African-American parents wish there were more culturally relevant toys to give to their children, according to a new survey commissioned by Walmart.
Walmart – America's largest seller of toys – surveyed African-American parents to ask them about their opinions on holiday toys. African-American parents agreed the most (77 percent) with the desire for more toys that are representative of their family's race, ethnicity and/or culture.
The survey was conducted by Toluna online in November 2012 and captured responses from 500 African-American parents and 500 Hispanic parents. Of the respondents, 851 have children between 3 and 11 years old, and the remaining 149 respondents have children between 12 and 15 years old.
Among the findings:
• Kids are the top priority when it comes to parents' gift giving, with 88 percent of African-American parents agreeing that, in their families, it is more important that they buy toys for kids versus buying gifts for the adults.
Making their lists!
• African American parents' toy shopping lists are likely to also include board games, dolls and building toys.
Who's naughty or nice?

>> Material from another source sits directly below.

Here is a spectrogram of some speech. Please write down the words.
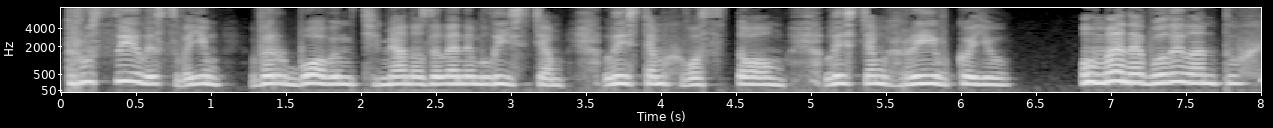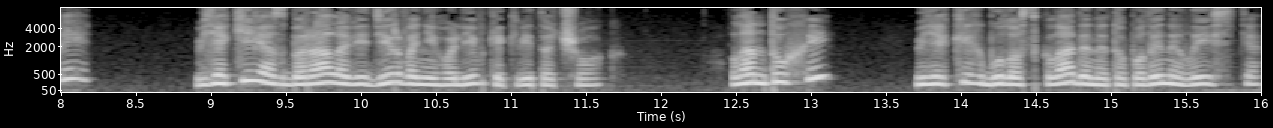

• Over 40 percent (43 percent) of African-American parents buy the same amount of toys regardless of how their child has behaved over the year.

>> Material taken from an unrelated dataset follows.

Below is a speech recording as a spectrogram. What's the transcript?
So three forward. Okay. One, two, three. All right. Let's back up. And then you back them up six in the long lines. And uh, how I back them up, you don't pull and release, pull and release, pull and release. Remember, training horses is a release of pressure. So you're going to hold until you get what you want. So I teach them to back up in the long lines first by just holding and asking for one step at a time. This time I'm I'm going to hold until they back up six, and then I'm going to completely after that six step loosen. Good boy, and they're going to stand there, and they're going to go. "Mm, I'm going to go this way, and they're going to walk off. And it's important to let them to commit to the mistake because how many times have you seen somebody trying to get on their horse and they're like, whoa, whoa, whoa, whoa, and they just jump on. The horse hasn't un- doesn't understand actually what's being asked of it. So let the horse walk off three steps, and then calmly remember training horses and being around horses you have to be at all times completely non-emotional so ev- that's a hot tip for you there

Nagging really works
• Nagging is the most persuasive technique that African American kids use to get the toy they want for Christmas. The technique is even more effective for African American parents (55 percent).
The big morning
• Over half of African-American parents (53 percent) always wait to open presents on Christmas Day.
Toys like us
• African-American parents wish there were more culturally relevant toys to give to their children. In fact, African-American parents agreed the most (77 percent) with the desire for more toys that are representative of their family's race, ethnicity and/or culture.